▶ DATA SHOWN
=== Begin Enclosure ===

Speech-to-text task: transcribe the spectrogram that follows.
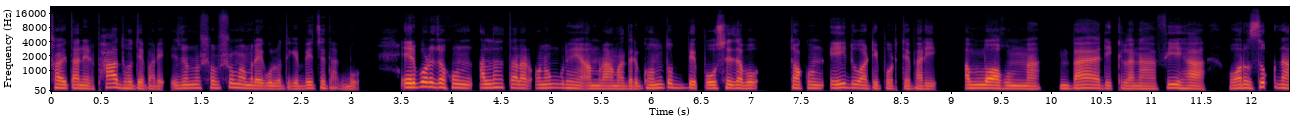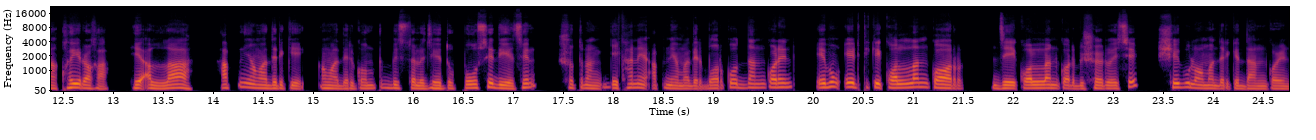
শয়তানের ফাঁদ হতে পারে। এজন্য সবসময় আমরা এগুলো থেকে বেঁচে থাকব। এরপরে যখন আল্লাহ তালার অনুগ্রহে আমরা আমাদের গন্তব্যে পৌঁছে যাব, তখন এই দোয়াটি পড়তে পারি, আল্লাহুম্মা বারিকলানা ফিহা ওয়ারজুকনা খৈরহা। হে আল্লাহ, আপনি আমাদেরকে আমাদের গন্তব্যস্থলে যেহেতু পৌঁছে দিয়েছেন, সুতরাং এখানে আপনি আমাদের বরকত দান করেন এবং এর থেকে কল্যাণকর যে কল্যাণকর বিষয় রয়েছে, সেগুলো আমাদেরকে দান করেন।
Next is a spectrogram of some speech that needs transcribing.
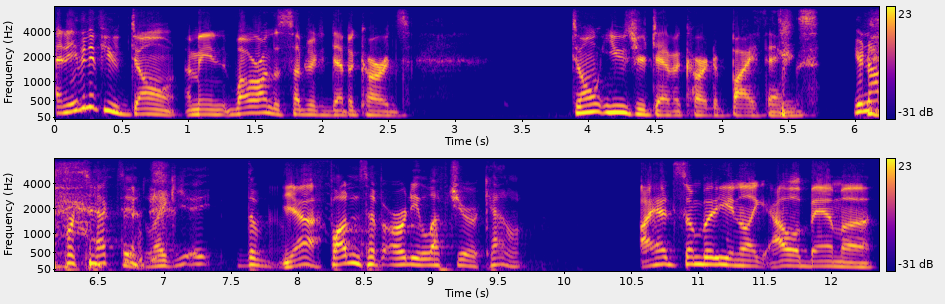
And even if you don't, I mean, while we're on the subject of debit cards, don't use your debit card to buy things. You're not protected. like the Yeah. funds have already left your account. I had somebody in like Alabama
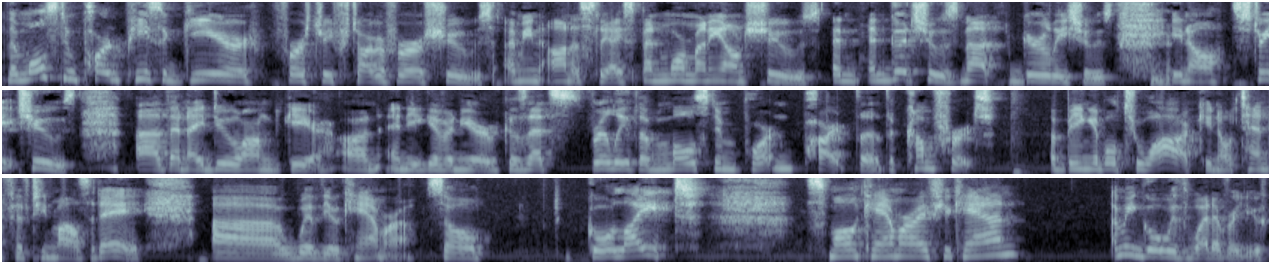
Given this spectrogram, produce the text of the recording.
the most important piece of gear for a street photographer are shoes. I mean, honestly, I spend more money on shoes and and good shoes, not girly shoes. you know, street shoes, uh, than I do on gear on any given year because because that's really the most important part the, the comfort of being able to walk, you know, 10, 15 miles a day uh, with your camera. So go light, small camera if you can. I mean, go with whatever you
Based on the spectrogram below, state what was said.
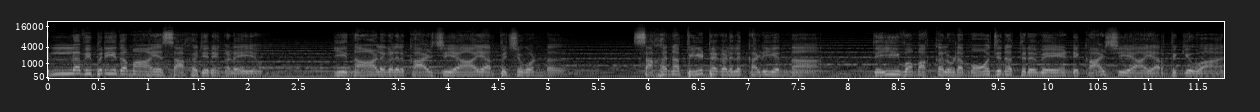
എല്ലാ വിപരീതമായ സാഹചര്യങ്ങളെയും ഈ നാളുകളിൽ കാഴ്ചയായി അർപ്പിച്ചുകൊണ്ട് സഹന പീഠകളിൽ കഴിയുന്ന ദൈവമക്കളുടെ മോചനത്തിനു വേണ്ടി കാഴ്ചയായി അർപ്പിക്കുവാൻ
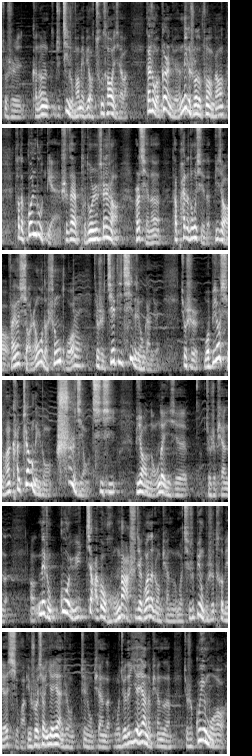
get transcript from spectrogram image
就是可能就技术方面比较粗糙一些吧，但是我个人觉得那个时候的冯小刚，他的关注点是在普通人身上，而且呢，他拍的东西的比较反映小人物的生活，对，就是接地气的这种感觉。就是我比较喜欢看这样的一种市井气息比较浓的一些就是片子。啊，那种过于架构宏大世界观的这种片子，我其实并不是特别喜欢。比如说像《夜宴》这种这种片子，我觉得《夜宴》的片子就是规模、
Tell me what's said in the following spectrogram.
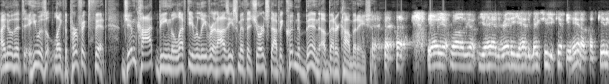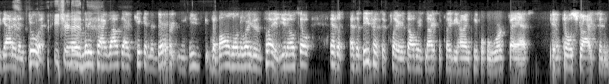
I know that he was like the perfect fit. Jim Kaat being the lefty reliever and Ozzie Smith at shortstop, it couldn't have been a better combination. Yeah, yeah. Well, you, you had ready. You had to make sure you kept your head up because Kitty got it and threw it. he sure you know, did. Many times out there kicking the dirt, and he's the ball's on the way to the plate. You know, so as a as a defensive player, it's always nice to play behind people who work fast, you know, throw strikes and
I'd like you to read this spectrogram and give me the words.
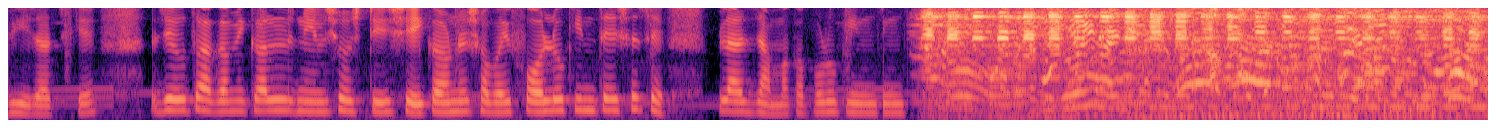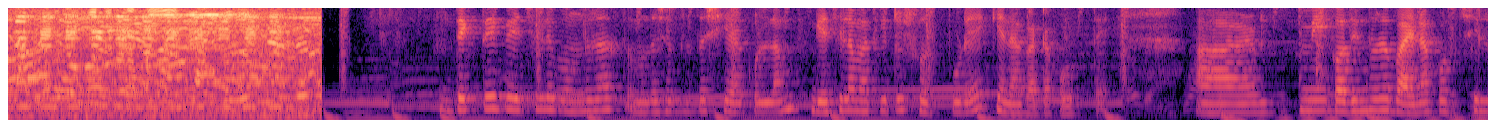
ভিড় আজকে। যেহেতু আগামীকাল নীল ষষ্ঠী, সেই কারণে সবাই ফলও কিনতে এসেছে, প্লাস জামা কাপড়ও কিনছে। দেখতেই পেয়েছিলে বন্ধুরা, তোমাদের সাথে তো শেয়ার করলাম। গেছিলাম আজকে একটু সোদপুরে কেনাকাটা করতে। আর মেয়ে কদিন ধরে বায়না করছিল,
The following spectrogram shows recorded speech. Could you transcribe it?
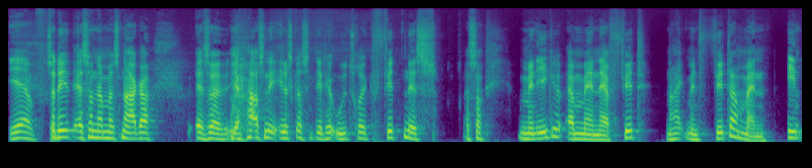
Ja. Så det altså, når man snakker, altså jeg har sådan, jeg elsker sådan det her udtryk, fitness, altså, men ikke, at man er fedt, nej, men fitter man ind,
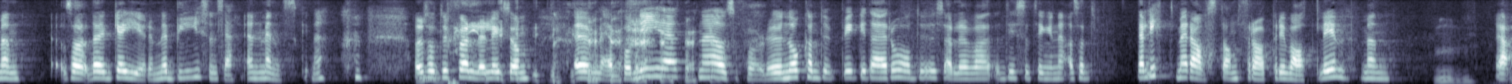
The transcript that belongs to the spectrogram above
men altså, det er gøyere med by, syns jeg, enn menneskene. altså, du følger liksom eh, med på nyhetene, og så får du Nå kan du bygge deg rådhus, eller hva, disse tingene. Altså, det er litt mer avstand fra privatliv, men ja.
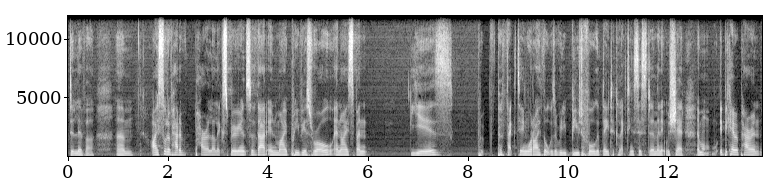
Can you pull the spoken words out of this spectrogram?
deliver. Um, I sort of had a parallel experience of that in my previous role and I spent years perfecting what I thought was a really beautiful data collecting system and it was shared. And it became apparent,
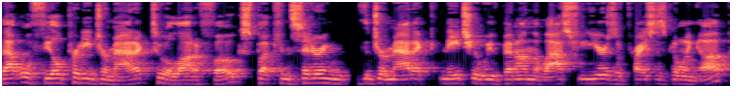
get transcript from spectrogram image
That will feel pretty dramatic to a lot of folks. But considering the dramatic nature we've been on the last few years of prices going up,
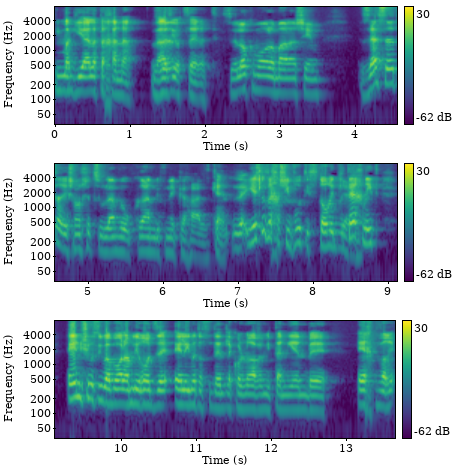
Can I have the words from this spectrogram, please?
היא מגיעה לתחנה ואז זה- היא עוצרת. זה לא כמו לומר לאנשים, זה הסרט הראשון שצולם והוקרן בפני קהל. כן יש לזה חשיבות היסטורית כן. וטכנית אין שום סיבה בעולם לראות זה אלא אם אתה סטודנט לקולנוע ומתעניין באיך דברים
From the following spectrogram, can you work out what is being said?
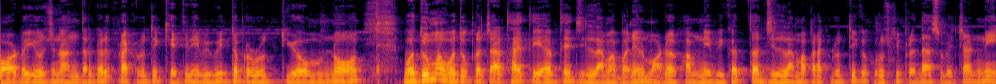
બોર્ડ યોજના અંતર્ગત પ્રાકૃતિક ખેતીની વિવિધ પ્રવૃત્તિઓનો વધુમાં વધુ પ્રચાર થાય તે અર્થે જિલ્લામાં બનેલ મોડલ ફાર્મની વિગત જિલ્લામાં પ્રાકૃતિક કૃષિ પેદાશ વેચાણની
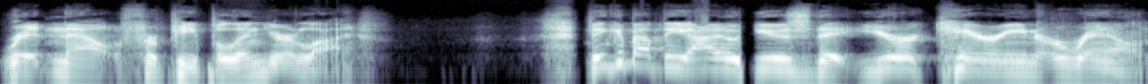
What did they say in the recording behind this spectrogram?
written out for people in your life. Think about the IOUs that you're carrying around.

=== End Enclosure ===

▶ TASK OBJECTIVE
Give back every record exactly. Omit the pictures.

▶ WRITTEN RESPONSE
Speech-to-text task: transcribe the spectrogram that follows.
শয়তানের ফাঁদ হতে পারে। এজন্য সবসময় আমরা এগুলো থেকে বেঁচে থাকব। এরপরে যখন আল্লাহ তালার অনুগ্রহে আমরা আমাদের গন্তব্যে পৌঁছে যাব, তখন এই দোয়াটি পড়তে পারি, আল্লাহুম্মা বারিকলানা ফিহা ওয়ারজুকনা খৈরহা। হে আল্লাহ, আপনি আমাদেরকে আমাদের গন্তব্যস্থলে যেহেতু পৌঁছে দিয়েছেন, সুতরাং এখানে আপনি আমাদের বরকত দান করেন এবং এর থেকে কল্যাণকর যে কল্যাণকর বিষয় রয়েছে, সেগুলো আমাদেরকে দান করেন।
Next is a spectrogram of some speech that needs transcribing.
And even if you don't, I mean, while we're on the subject of debit cards, don't use your debit card to buy things. You're not protected. like the Yeah. funds have already left your account. I had somebody in like Alabama
Given this spectrogram, produce the text of the recording.
the most important piece of gear for a street photographer are shoes. I mean, honestly, I spend more money on shoes and and good shoes, not girly shoes. you know, street shoes, uh, than I do on gear on any given year because because that's really the most important part the, the comfort of being able to walk, you know, 10, 15 miles a day uh, with your camera. So go light, small camera if you can. I mean, go with whatever you
Based on the spectrogram below, state what was said.
എല്ലാ വിപരീതമായ സാഹചര്യങ്ങളെയും ഈ നാളുകളിൽ കാഴ്ചയായി അർപ്പിച്ചുകൊണ്ട് സഹന പീഠകളിൽ കഴിയുന്ന ദൈവമക്കളുടെ മോചനത്തിനു വേണ്ടി കാഴ്ചയായി അർപ്പിക്കുവാൻ
get transcript from spectrogram image
就是可能就技术方面比较粗糙一些吧，但是我个人觉得那个时候的冯小刚，他的关注点是在普通人身上，而且呢，他拍的东西的比较反映小人物的生活，对，就是接地气的这种感觉。就是我比较喜欢看这样的一种市井气息比较浓的一些就是片子。啊，那种过于架构宏大世界观的这种片子，我其实并不是特别喜欢。比如说像《夜宴》这种这种片子，我觉得《夜宴》的片子就是规模、
Tell me what's said in the following spectrogram.
I know that he was like the perfect fit. Jim Kaat being the lefty reliever and Ozzie Smith at shortstop, it couldn't have been a better combination. Yeah, yeah. Well, you, you had ready. You had to make sure you kept your head up because Kitty got it and threw it. he sure you know, did. Many times out there kicking the dirt, and he's the ball's on the way to the plate. You know, so as a as a defensive player, it's always nice to play behind people who work fast, you know, throw strikes and
I'd like you to read this spectrogram and give me the words.
ভিড় আজকে। যেহেতু আগামীকাল নীল ষষ্ঠী, সেই কারণে সবাই ফলও কিনতে এসেছে, প্লাস জামা কাপড়ও কিনছে। দেখতেই পেয়েছিলে বন্ধুরা, তোমাদের সাথে তো শেয়ার করলাম। গেছিলাম আজকে একটু সোদপুরে কেনাকাটা করতে। আর মেয়ে কদিন ধরে বায়না করছিল,
The following spectrogram shows recorded speech. Could you transcribe it?
Ja. Så det altså, når man snakker, altså jeg har sådan, jeg elsker sådan det her udtryk, fitness, altså, men ikke, at man er fedt, nej, men fitter man ind,
The transcript that belongs to the spectrogram above
men altså, det er gøyere med by, syns jeg, enn menneskene. altså, du følger liksom eh, med på nyhetene, og så får du Nå kan du bygge deg rådhus, eller hva, disse tingene. Altså, det er litt mer avstand fra privatliv, men ja.
Can you pull the spoken words out of this spectrogram?
deliver. Um, I sort of had a parallel experience of that in my previous role and I spent years perfecting what I thought was a really beautiful data collecting system and it was shared. And it became apparent,
get transcript from spectrogram image
That will feel pretty dramatic to a lot of folks. But considering the dramatic nature we've been on the last few years of prices going up,
Can I have the words from this spectrogram, please?
היא מגיעה לתחנה ואז זה- היא עוצרת. זה לא כמו לומר לאנשים, זה הסרט הראשון שצולם והוקרן בפני קהל. כן יש לזה חשיבות היסטורית כן. וטכנית אין שום סיבה בעולם לראות זה אלא אם אתה סטודנט לקולנוע ומתעניין באיך דברים
From the following spectrogram, can you work out what is being said?
બોર્ડ યોજના અંતર્ગત પ્રાકૃતિક ખેતીની વિવિધ પ્રવૃત્તિઓનો વધુમાં વધુ પ્રચાર થાય તે અર્થે જિલ્લામાં બનેલ મોડલ ફાર્મની વિગત જિલ્લામાં પ્રાકૃતિક કૃષિ પેદાશ વેચાણની
What did they say in the recording behind this spectrogram?
written out for people in your life. Think about the IOUs that you're carrying around.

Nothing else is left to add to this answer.